How To Grow Cucumbers On A Trellis
Put the trellis in place before planting the cucumbers. Start to train them up the trellis from a young age and be gentle with them as you intertwine them throughout the trellis. A trellis that has enough spacing in it that you can pick the cucumbers from either side of the fencing is nice.
If the trellis has holes spaced too tight some cucumbers can be tough to get at and some might end up growing through that tight space and become misshapen. Proper pruning is important to create optimal foliage and air circulation. There’s a great video on pruning below.
You can make a trellis out of lots of things including an existing fence. Google DIY trellis and you’ll find lots of cool ideas. Here are a few different types and what they are good for.
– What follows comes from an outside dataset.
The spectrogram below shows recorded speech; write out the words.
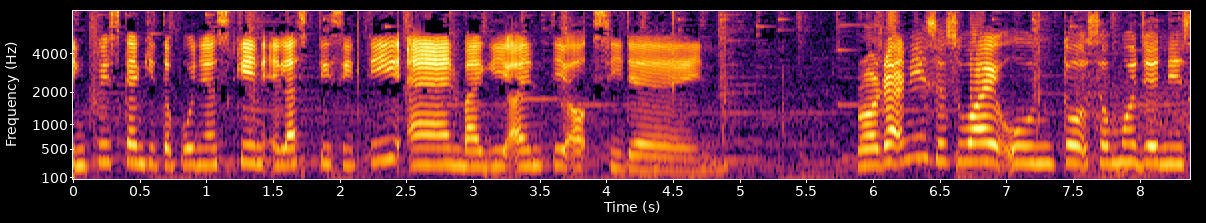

To the right is an A-style or tent style trellis. It allows the growth of a plant that enjoys shade like lettuce to grow underneath a vine plant like cucumbers. These are garden cage trellises and so are these. Their both good for growing with containers and letting one plant grow bushy and have a good amount of side growth. This is just garden fencing, 5′ tall and 50 feet long, very practical.
Check out “How To Plant Cucumber Seeds” for the ins and outs of planting the seeds.
Variety Of Cucumber To Grow With a Trellis
When using a trellis you need to consider the type of cucumber you’re growing. There are vining cucumbers and bush cucumbers. Most varieties are vining cucumbers and that’s the type you’ll be looking for to grow on a trellis.
It’s often recommended for gardeners with a small space or using containers to grow bush variety cucumbers. In my opinion using a trellis and vining types is just as space efficient and will lead to larger yields. You can place a trellis right next to the container with the cucumber and train the plant up it.
How Tall Should A Cucumber Trellis Be?
A cucumber trellis should be at least 6 feet. Different vining cucumbers grow to different lengths. An A-shaped or tent trellis will allow the cucumber to use both sides of the trellis.
If you’re using a vertical trellis you can always prune at the top and let some side growth occur. The ways for supporting these plants is endless. This is a great video on how to prune cucumber plants.
Can Cucumbers Grow On The Ground?
Cucumbers can grow on the ground and are grown that way commercially in the field. Rows are typically planted 4-6 feet apart with cucumber plants spaced around 12-18″ apart in the rows.
There are many benefits of growing with a trellis and not many with growing on the ground except for the avoided cost of the trellises and labor putting them up, taking them down, and training the vines up them.
Commercial Methods of Growing Cucumbers
Cucumbers are grown commercially in fields and in greenhouses. A typical field has somewhere around 60,000 plants per acre but can range from 40,000 to 150,000 cucumber plants per acre.
Most fields are picked by hand every two days or so as long as the plants are producing. Some fields are harvested by machine and this happens only once and then the field is plowed under and a second crop of cucumbers or something else can be grown. This paper from PennState Extension shows a sample budget for a small cucumber farm.
Cucumbers grown in greenhouses are always trellised. They are taken better care of than field crops and demand a premium because of their uniform shape, size, and color. This article does a great job of explaining greenhouse cucumber growing methods including the drape method, umbrella method, V-cordon method, and lean-and-lower method.
There are many different ways to grow cucumbers and I hope that you’ve come to the same conclusion that I have that using a trellis is the way to go. Growing cucumbers with a trellis saves space, increases yields, and decreases risks of pests and disease.
Have fun with your trellis and do a DIY setup or go with a standard wire fence or anything in between!
Please leave any thoughts, questions, or experiences on cucumber growing with and without a trellis.